As others already said, if you are unhappy with their output, then please talk to them about their output. If you expect a better output for the money you pay, by all means say so and act accordingly.
They are not communicating that they are blocked on their tasks so I consider this stealing from the client and myself.
While you have bought their time, programming isn't a job where you can hack at a keyboard for 8 straight hours. You will always have phases (and the more often the more senior you get) where you have to wait for something. This very answer here is for example brought to you courtesy to a typescript open api generator bug that I fixed... and now I have to wait 15 minutes for all tests to pass. Has my employer bought my time and are they entitled to order me to just stare at the slowly moving progress bar on my screen and not post here? Yes they are. But insisting I do so would not make their task go any faster.

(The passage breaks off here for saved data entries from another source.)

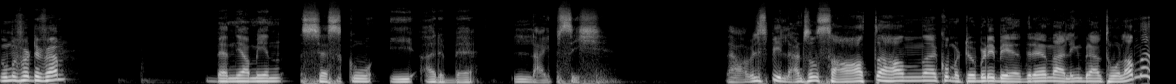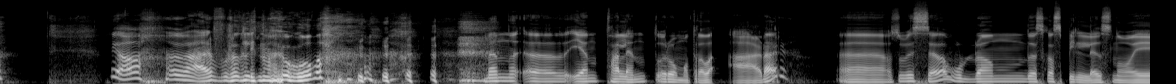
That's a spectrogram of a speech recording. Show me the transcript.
Nummer 45. Benjamin Sesko i RB Leipzig. Det var vel spilleren som sa at han kommer til å bli bedre enn Erling Braut Haaland, det? Ja, det er fortsatt en liten vei å gå, da. Men uh, igjen, talent og råmateriale er der. Uh, så vi ser da hvordan det skal spilles nå i,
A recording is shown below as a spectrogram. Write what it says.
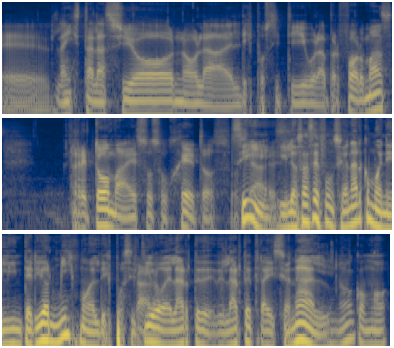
eh, la instalación o la, el dispositivo, la performance, retoma esos objetos. sí, y los hace funcionar como en el interior mismo del dispositivo del, arte, del arte tradicional, ¿no? Como,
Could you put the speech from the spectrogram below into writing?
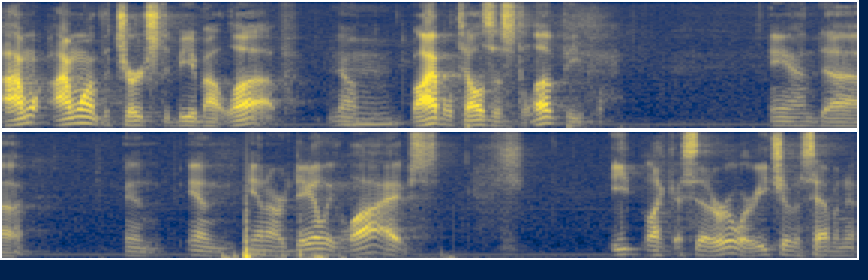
I, want the church to be about love. You know, the Bible tells us to love people, and uh, and and in our daily lives, each, like I said earlier, each of us have an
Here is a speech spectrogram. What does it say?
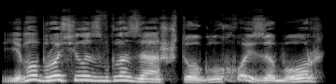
Ему бросилось в глаза, что глухой забор,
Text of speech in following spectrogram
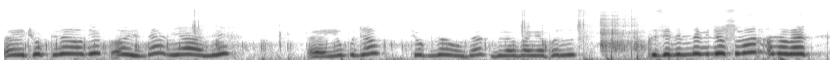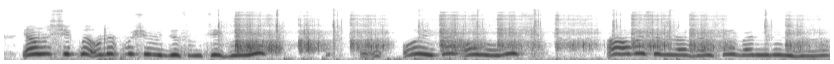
Ee, çok güzel olacak. O yüzden yani e, yapacağız. Çok güzel olacak. Birazdan yaparız. Kuzenimde videosu var ama ben yanlışlıkla unutmuşum videosunu çekmeyi. O, o yüzden olmamış. Ama şimdi arkadaşlar ben yine video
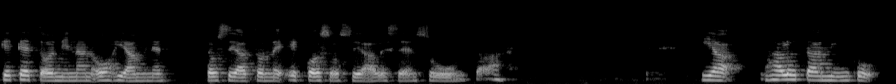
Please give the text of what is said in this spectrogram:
keketoiminnan ohjaaminen tosiaan tuonne ekososiaaliseen suuntaan. Ja halutaan niin kuin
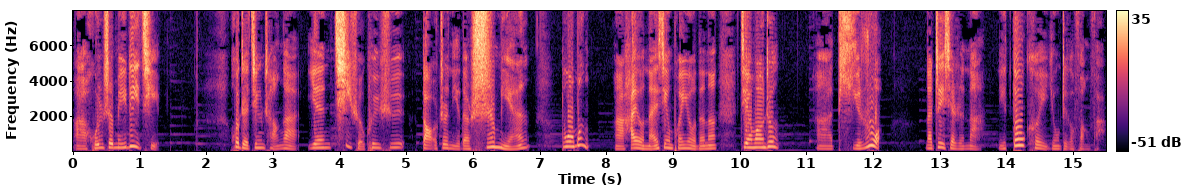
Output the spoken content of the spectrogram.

In the office, I would use this time to get up, stretch my legs, use the restroom, maybe clean the coffee machine or fill the community kitchen dishwasher. Not exactly the tasks in my working contract and certainly not bringing our app closer to completion. Since those tasks are not something you can repeat as often as you like (at some point the coffee machine is clean enough), I do answer questions on Stack Overflow. Because I have to wait.
Now you could ask "But there is so much more work to do, why do you wait, just take the next ticket!". Well, yes. That is fine when tickets are no-brainers. But they aren't. You have to load up all the knowledge required and that means "unloading" all the previous knowledge from the ticket in waiting, because brain capacity is limited. I work for you so I filled my brain to the hilt with everything I need to do the task I have, there is no extra room I held back.
In actual hardware that is called "setup times" according to my dictionary. The time a machine takes to be setup to do something else. If you have a machine furbicating widget A and you can set it up to instead fobicrate widget B, then you can do something else with the machine if you don't need widget A furbicated. Lets say between 11:00 and 12:00 the foreman for furbicating is on their break, you could set up the machine to fobricate widget B in that hour. But setting up the machine does not come free. It takes time. If it takes 45 minutes to change it to widget B and then 45 minutes to change it back, your order of widget A will be delayed if you actually do so. Just because you can does not mean it's a good idea.
The same goes for knowledge workers. Imagine the brain to be a memory space, you can upload all the context for task A. And then you have to wait 20 minutes. Uploading context for B might take 15 minutes, but it will delete the context for A. Now... you could do B while you wait, but then you will need another 15 minutes to drop B and upload context for task A again. Which is a net loss. Do it once and task A will be late, do it multiple times a day and you will have performance problems because all you do is context switching instead of staying in one and working.
For me, cleaning the coffee machine, answering Stack Overflow questions or stretching my legs all keep the context of what I did before. They aren't super challenging. Starting a new piece of work will lose the context and I have to aquire it again, costing time.
As an employer you do have the right to frustrate me by ordering me to watch the progress bar instead of posting here. But again... the task does not finish one second sooner if I actively watch it.
So... your focus should be on whether that developer reaches the goals you agreed on. Quite frankly, whether they slave away 8 hours typing franticly on their keyboard or whether they meditate 6 hours and then slowly type their perfect solution or whether they are on hackerrank should not concern you.
Do they get their work done, or not?